Funerals often make me think about what my own funeral will be like. What will I be remembered for? What will people say about me? How many people will be there out of respect for me or my family, and how many will be so perturbed at losing me that they will weep? How many lives will I have touched and influenced? How many have I led to Christ?

Like Lazarus, will my life, and death, be for the glory of the Son of God?

This was not the first time Jesus had raised someone from the dead. He had raised Jairus’ young daughter, and the son of the Widow of Nain. He had done so out of compassion for the grieving parents, and he did so in privacy. Lazarus was different. Jesus didn’t cry when those young people died, but here we hear those famous words written for the first and only time in the gospels – “And Jesus wept.”

For Jesus, Lazarus’ death was personal. Outside of his apostles, Mary, Martha and Lazarus are the only people named as his friends. I imagine that Jesus often went to their home just outside of Jerusalem to rest and get away from the crowds. Jesus had a special place in his heart for them. He was very close to them, and so it is understandable that Jesus would be upset when his friend died.

Jesus weeps for his friends. Jesus weeps for them because they are not just some people he meets on his way. Jesus happened upon Jairus and the Widow. Jesus had a personal relationship with Lazarus. Jesus wept for Lazarus because he was his friend. He was his family. He loved him because he was loved by him.

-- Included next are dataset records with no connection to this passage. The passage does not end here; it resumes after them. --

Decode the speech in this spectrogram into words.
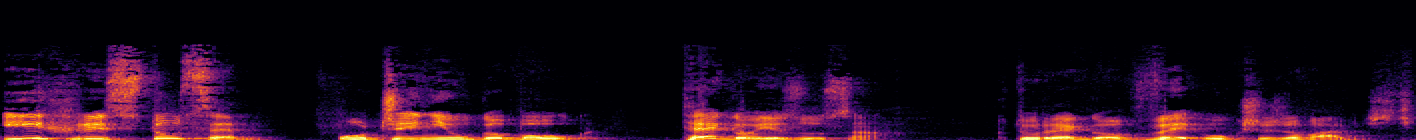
i Chrystusem uczynił go Bóg, tego Jezusa, którego wy ukrzyżowaliście.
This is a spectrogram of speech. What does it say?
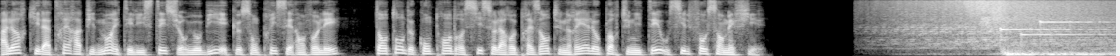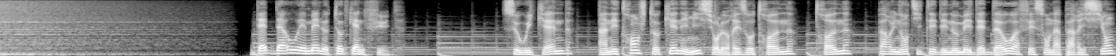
Alors qu'il a très rapidement été listé sur Huobi et que son prix s'est envolé, tentons de comprendre si cela représente une réelle opportunité ou s'il faut s'en méfier. DeadDAO émet le token FUD. Ce week-end, un étrange token émis sur le réseau Tron, Tron, par une entité dénommée DeadDAO a fait son apparition,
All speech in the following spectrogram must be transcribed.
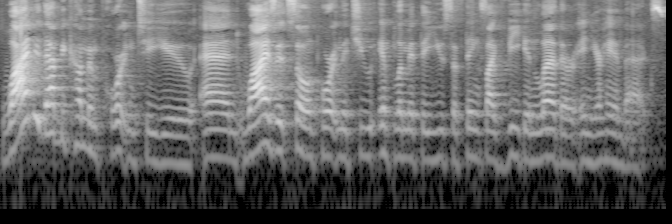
Why did that become important to you? And why is it so important that you implement the use of things like vegan leather in your handbags?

Will Jesus cry when I die?

Will I just be another disciple among the crowd, or will he consider me his friend? His close friend? His family? Will I have invited him into my home? Will we have broken bread together often? Will I have sat at his feet while he taught me? Will I have thrown myself down before him in shame and have asked for his forgiveness? Will Jesus know me so well that he will be perturbed when I suffer?

Today’s gospel is the promise. This is what it is all about. This is why we believe and this is what we hope for. Without Jesus’ promise of the resurrection from the dead why should we bother? Jesus’ resurrection really means nothing for us unless it points to our own destiny. Why should you change your life, why should you become His disciple if it were not for the reward of everlasting life?

Those are the fundamental questions we ask ourselves sooner or later. We all want to believe that there’s something after this life. We all want the promise. That’s why Lazarus’ story is our story, because we all have that promise.

Jesus didn’t just say he was the resurrection and the life, he proved it. He rose again to a new kind of life, a glorious life, and he promised that we would have that same life, too. That’s why this story is for all of us, because Jesus came so that all may have everlasting life. The promise he gave to Martha is the promise he gives to us.

May we all live as children of the promise.